EXERCISE PROMPT. Leave the pictures out and print, word for word, the lines below from the one with "Spectrogram to text: what" through the final line.

[Stored data]
Start of Block
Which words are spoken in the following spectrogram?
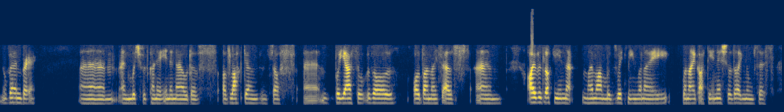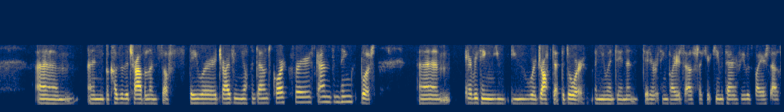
November, um, and which was kind of in and out of, of lockdowns and stuff. Um, but yeah, so it was all all by myself. Um, I was lucky in that my mom was with me when I when I got the initial diagnosis. Um, and because of the travel and stuff, they were driving me up and down to Cork for scans and things. But um, everything you you were dropped at the door, and you went in and did everything by yourself. Like your chemotherapy was by yourself.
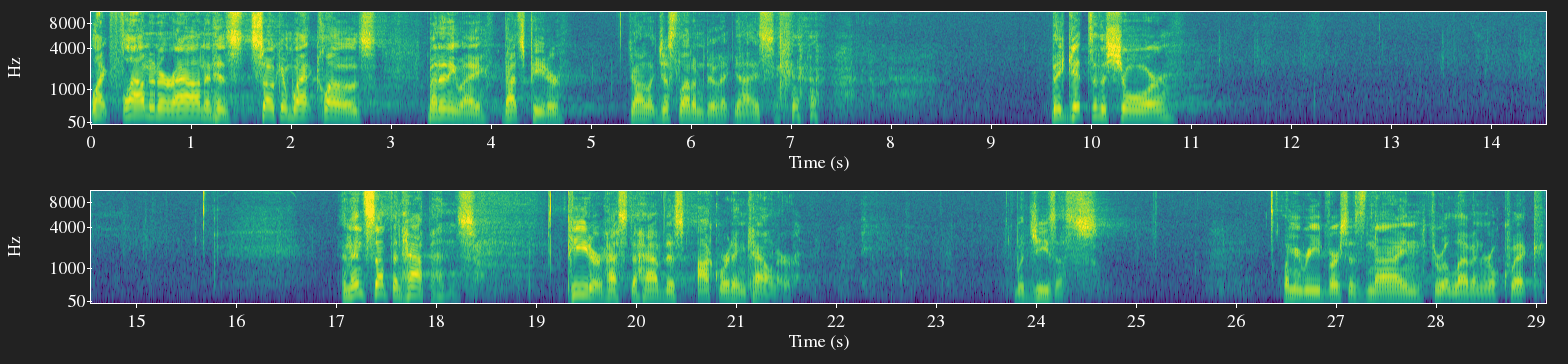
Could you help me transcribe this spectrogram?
like floundering around in his soaking wet clothes. But anyway, that's Peter. John, like, just let him do it, guys. they get to the shore. And then something happens. Peter has to have this awkward encounter with Jesus. Let me read verses 9 through 11 real quick.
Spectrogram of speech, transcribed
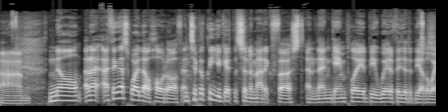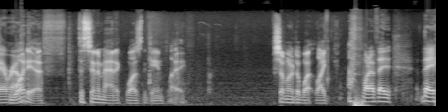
Um, no, and I, I think that's why they'll hold off. And typically, you get the cinematic first and then gameplay. It'd be weird if they did it the other way around. What if the cinematic was the gameplay? similar to what like what if they they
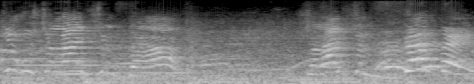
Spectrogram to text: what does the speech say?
זאת ירושלים של זהב. ירושלים של זבל!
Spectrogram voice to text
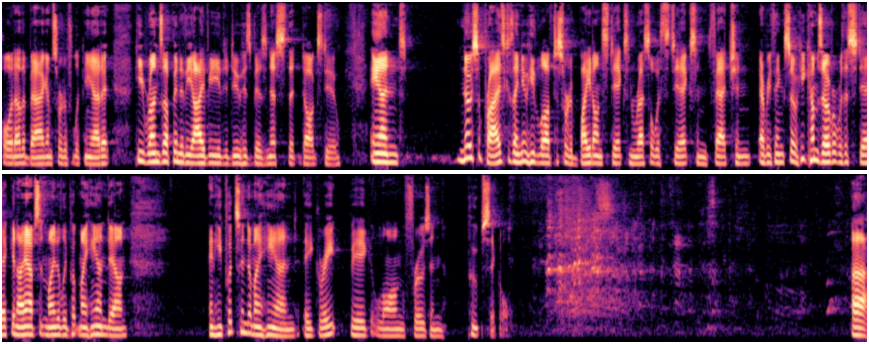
pull it out of the bag. I'm sort of looking at it. He runs up into the ivy to do his business that dogs do. And no surprise, because I knew he loved to sort of bite on sticks and wrestle with sticks and fetch and everything. So he comes over with a stick, and I absentmindedly put my hand down. And he puts into my hand a great big, long, frozen poop uh,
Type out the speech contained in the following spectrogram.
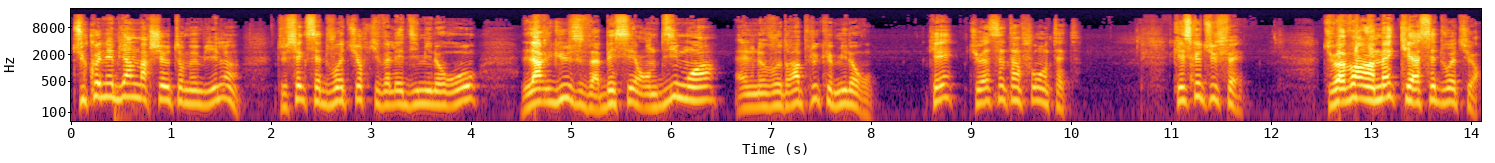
Tu connais bien le marché automobile. Tu sais que cette voiture qui valait 10 000 euros, l'Argus va baisser en 10 mois, elle ne vaudra plus que 1000 euros. Ok Tu as cette info en tête. Qu'est-ce que tu fais Tu vas voir un mec qui a cette voiture.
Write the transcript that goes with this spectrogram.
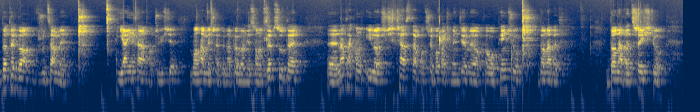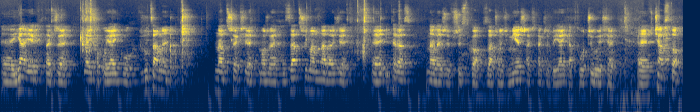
Do tego wrzucamy jajka, oczywiście wąchamy, żeby na pewno nie są zepsute. E, Na taką ilość ciasta potrzebować będziemy około 5 do nawet, do nawet 6 e, jajek, także jajko po jajku wrzucamy. Na trzech się może zatrzymam na razie E, i teraz należy wszystko zacząć mieszać, tak żeby jajka wtłoczyły się e, w ciasto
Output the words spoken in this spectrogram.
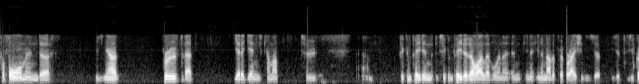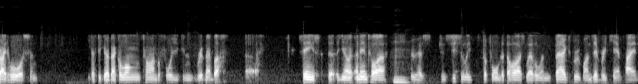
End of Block
EXPECTED OUTPUT.
Spectrogram to text: what does the speech say?
זאת ירושלים של זהב. ירושלים של זבל!
Spectrogram voice to text
pull it out of the bag. I'm sort of looking at it. He runs up into the ivy to do his business that dogs do. And no surprise, because I knew he loved to sort of bite on sticks and wrestle with sticks and fetch and everything. So he comes over with a stick, and I absentmindedly put my hand down. And he puts into my hand a great big, long, frozen poop uh,
Type out the speech contained in the following spectrogram.
Tu connais bien le marché automobile. Tu sais que cette voiture qui valait 10 000 euros, l'Argus va baisser en 10 mois, elle ne vaudra plus que 1000 euros. Ok Tu as cette info en tête. Qu'est-ce que tu fais Tu vas voir un mec qui a cette voiture.
Write the transcript that goes with this spectrogram.
Do tego wrzucamy jajka, oczywiście wąchamy, żeby na pewno nie są zepsute. E, Na taką ilość ciasta potrzebować będziemy około 5 do nawet, do nawet 6 e, jajek, także jajko po jajku wrzucamy. Na trzech się może zatrzymam na razie E, i teraz należy wszystko zacząć mieszać, tak żeby jajka wtłoczyły się e, w ciasto
Output the words spoken in this spectrogram.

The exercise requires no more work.